Fracture of quasibrittle materials with a large zone of distributed cracking is simulated by the particle model (discrete element method). The particles at the microlevel interact only by central forces with a prescribed force-displacement or stress-strain relation, which exhibits postpeak softening and is characterized by microstrength and microfracture energy. It is shown that a regular lattice, even though capable of closely approximating isotropic elastic properties, exhibits strong directional bias favoring propagation along a few preferred directions. A randomly generated particle model has no such bias. With a proper choice of the microlevel constitutive law, it can realistically simulate fracture of an ice floe during impact on a rigid obstacle.
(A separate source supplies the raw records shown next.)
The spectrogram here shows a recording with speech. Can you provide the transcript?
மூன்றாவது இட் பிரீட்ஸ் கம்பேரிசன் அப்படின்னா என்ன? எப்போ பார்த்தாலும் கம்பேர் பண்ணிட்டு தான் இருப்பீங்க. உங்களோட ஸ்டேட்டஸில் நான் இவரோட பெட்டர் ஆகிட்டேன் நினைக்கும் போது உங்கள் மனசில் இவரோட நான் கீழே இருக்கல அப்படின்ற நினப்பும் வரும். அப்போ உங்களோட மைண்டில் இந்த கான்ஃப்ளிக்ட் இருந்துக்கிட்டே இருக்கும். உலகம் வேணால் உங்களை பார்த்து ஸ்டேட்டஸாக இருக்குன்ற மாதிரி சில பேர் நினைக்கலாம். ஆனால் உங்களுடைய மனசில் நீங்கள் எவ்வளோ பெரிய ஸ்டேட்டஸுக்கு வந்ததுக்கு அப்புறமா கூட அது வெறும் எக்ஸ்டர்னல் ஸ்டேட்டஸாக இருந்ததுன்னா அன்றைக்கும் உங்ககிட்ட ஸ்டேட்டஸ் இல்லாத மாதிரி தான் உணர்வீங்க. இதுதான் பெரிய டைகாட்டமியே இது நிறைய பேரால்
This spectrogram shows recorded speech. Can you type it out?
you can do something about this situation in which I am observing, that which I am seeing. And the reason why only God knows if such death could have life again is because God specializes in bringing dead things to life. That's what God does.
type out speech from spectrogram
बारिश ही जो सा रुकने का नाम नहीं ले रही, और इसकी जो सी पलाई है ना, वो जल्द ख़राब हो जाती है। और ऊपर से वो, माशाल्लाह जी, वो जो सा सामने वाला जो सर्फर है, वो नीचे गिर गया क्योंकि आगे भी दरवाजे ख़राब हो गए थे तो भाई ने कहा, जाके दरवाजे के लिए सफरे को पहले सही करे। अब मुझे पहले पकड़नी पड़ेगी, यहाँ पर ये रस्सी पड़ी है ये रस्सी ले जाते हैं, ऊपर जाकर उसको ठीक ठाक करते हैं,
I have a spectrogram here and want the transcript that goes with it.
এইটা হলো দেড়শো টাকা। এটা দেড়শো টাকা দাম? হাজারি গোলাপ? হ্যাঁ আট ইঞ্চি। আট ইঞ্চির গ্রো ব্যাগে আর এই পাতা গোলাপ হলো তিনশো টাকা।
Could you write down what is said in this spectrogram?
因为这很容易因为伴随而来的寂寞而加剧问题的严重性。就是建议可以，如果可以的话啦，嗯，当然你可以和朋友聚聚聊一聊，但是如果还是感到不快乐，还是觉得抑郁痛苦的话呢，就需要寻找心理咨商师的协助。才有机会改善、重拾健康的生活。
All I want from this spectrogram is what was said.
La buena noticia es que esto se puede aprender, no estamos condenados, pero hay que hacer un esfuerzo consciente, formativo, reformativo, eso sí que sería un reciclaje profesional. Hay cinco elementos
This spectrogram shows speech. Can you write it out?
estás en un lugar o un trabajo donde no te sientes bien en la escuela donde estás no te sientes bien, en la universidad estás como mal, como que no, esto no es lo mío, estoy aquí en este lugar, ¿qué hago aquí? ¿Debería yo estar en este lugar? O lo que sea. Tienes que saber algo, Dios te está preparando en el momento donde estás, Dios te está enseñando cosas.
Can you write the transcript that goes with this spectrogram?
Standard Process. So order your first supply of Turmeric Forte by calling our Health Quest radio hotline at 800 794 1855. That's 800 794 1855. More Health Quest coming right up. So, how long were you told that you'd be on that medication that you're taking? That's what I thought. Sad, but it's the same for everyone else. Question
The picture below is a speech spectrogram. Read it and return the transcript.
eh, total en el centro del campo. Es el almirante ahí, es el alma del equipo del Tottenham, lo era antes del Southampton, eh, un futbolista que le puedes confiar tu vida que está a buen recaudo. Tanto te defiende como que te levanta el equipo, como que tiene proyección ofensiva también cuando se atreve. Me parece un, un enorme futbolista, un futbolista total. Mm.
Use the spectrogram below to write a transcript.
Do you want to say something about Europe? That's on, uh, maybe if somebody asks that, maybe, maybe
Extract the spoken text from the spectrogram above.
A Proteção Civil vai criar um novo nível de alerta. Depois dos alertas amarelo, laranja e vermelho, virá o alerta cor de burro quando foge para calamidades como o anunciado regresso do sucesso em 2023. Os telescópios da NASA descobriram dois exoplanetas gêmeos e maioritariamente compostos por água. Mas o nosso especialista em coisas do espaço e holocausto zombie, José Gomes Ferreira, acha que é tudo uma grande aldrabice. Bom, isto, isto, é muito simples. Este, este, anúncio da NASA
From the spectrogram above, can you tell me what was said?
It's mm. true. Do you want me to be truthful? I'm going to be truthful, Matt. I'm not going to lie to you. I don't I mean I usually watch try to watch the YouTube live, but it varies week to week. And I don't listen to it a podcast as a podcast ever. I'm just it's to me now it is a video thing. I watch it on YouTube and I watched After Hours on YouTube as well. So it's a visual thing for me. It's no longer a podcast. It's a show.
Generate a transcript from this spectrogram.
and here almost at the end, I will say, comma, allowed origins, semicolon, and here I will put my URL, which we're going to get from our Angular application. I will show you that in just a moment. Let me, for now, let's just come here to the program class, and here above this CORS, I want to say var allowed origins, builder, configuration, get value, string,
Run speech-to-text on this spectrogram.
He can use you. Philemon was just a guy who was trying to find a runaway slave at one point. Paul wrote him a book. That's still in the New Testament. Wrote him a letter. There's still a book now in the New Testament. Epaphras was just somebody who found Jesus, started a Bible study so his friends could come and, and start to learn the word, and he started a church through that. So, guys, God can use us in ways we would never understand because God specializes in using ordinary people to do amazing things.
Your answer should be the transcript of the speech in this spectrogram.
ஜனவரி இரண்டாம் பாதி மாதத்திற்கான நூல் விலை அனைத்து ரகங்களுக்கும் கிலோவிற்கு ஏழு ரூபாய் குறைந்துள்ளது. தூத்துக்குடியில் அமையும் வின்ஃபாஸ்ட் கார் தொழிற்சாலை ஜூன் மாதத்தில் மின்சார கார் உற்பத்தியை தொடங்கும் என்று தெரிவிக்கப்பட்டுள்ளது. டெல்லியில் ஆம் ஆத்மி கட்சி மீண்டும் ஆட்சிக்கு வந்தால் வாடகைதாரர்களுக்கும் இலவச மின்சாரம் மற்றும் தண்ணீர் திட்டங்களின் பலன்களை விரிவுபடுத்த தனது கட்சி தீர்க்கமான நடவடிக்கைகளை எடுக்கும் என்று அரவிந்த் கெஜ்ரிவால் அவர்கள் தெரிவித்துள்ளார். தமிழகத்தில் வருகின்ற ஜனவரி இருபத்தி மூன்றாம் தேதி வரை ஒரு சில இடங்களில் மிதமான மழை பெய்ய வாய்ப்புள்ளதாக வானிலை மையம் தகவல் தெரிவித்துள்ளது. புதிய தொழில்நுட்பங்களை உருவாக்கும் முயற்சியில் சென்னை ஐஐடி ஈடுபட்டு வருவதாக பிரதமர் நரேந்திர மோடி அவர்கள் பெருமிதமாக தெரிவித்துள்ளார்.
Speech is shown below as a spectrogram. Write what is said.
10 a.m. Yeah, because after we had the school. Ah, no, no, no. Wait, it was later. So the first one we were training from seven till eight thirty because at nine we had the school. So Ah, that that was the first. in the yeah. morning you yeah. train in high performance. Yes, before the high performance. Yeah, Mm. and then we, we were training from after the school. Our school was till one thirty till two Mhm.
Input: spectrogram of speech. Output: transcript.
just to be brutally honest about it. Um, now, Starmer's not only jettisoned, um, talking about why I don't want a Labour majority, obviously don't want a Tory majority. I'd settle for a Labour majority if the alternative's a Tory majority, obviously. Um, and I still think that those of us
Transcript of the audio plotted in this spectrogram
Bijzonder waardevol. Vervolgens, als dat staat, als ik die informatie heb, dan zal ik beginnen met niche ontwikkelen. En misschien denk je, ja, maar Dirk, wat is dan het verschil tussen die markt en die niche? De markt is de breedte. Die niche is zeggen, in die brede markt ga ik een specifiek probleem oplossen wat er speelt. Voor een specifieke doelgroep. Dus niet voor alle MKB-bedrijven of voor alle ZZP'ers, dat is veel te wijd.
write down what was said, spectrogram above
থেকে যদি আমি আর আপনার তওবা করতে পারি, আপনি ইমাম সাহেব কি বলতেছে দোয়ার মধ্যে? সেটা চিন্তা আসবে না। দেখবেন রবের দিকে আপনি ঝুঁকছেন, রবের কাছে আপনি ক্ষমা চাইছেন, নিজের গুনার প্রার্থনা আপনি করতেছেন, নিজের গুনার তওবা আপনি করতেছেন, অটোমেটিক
Explicit integration of the equations of motion is used to simulate the impact process and to explore the effect of the floe size and its initial velocity on the failure pattern and the history of the contact force.
|Original language||English (US)|
|Number of pages||10|
|Journal||Journal of Engineering Mechanics|
|State||Published - Sep 1995|
ASJC Scopus subject areas
- Mechanics of Materials
- Mechanical Engineering